October 2, 2023

Acta Neuropathol. 2023 Aug 14. doi: 10.1007/s00401-023-02622-9. Online ahead of print.

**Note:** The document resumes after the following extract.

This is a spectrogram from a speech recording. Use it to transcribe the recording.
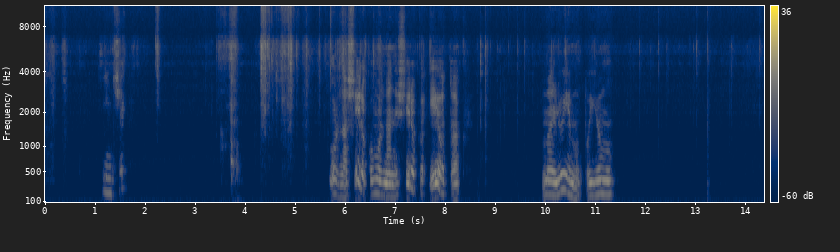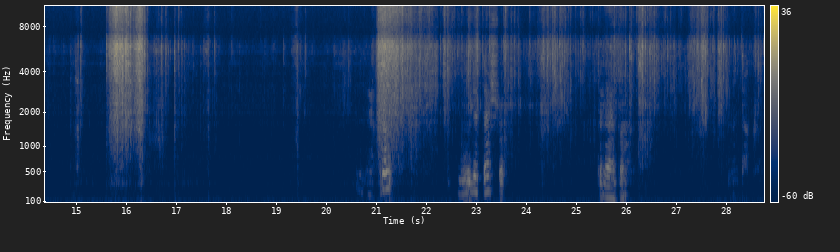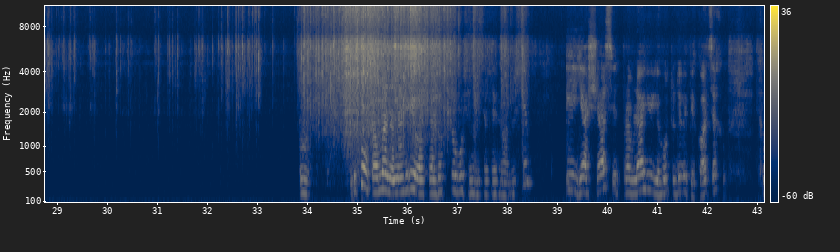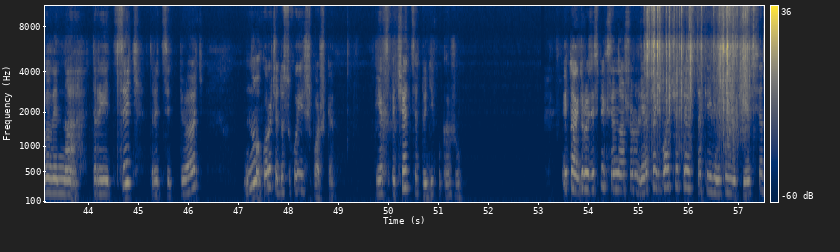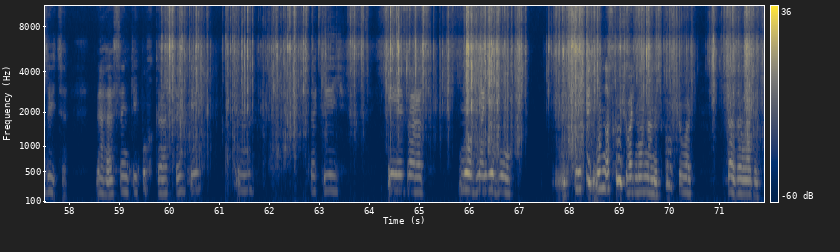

Traumatic brain injury (TBI) causes diffuse axonal injury which can produce chronic white matter pathology and subsequent post-traumatic neurodegeneration with poor patient outcomes. Tau modulates axon cytoskeletal functions and undergoes phosphorylation and mis-localization in neurodegenerative disorders. The effects of tau pathology on neurodegeneration after TBI are unclear. We used mice with neuronal expression of human mutant tau to examine effects of pathological tau on white matter pathology after TBI. Adult male and female hTau.P301S (Tg2541) transgenic and wild-type (Wt) mice received either moderate single TBI (s-TBI) or repetitive mild TBI (r-mTBI; once daily × 5), or sham procedures. Acutely, s-TBI produced more extensive axon damage in the corpus callosum (CC) as compared to r-mTBI. After s-TBI, significant CC thinning was present at 6 weeks and 4 months post-injury in Wt and transgenic mice, with homozygous tau expression producing additional pathology of late demyelination. In contrast, r-mTBI did not produce significant CC thinning except at the chronic time point of 4 months in homozygous mice, which exhibited significant CC atrophy (- 29.7%) with increased microgliosis. Serum neurofilament light quantification detected traumatic axonal injury at 1 day post-TBI in Wt and homozygous mice. At 4 months, high tau and neurofilament in homozygous mice implicated tau in chronic axon pathology. These findings did not have sex differences detected. Conclusions: Neuronal tau pathology differentially exacerbated CC pathology based on injury severity and chronicity. Ongoing CC atrophy from s-TBI became accompanied by late demyelination. Pathological tau significantly worsened CC atrophy during the chronic phase after r-mTBI.

PMID:37578550 | DOI:10.1007/s00401-023-02622-9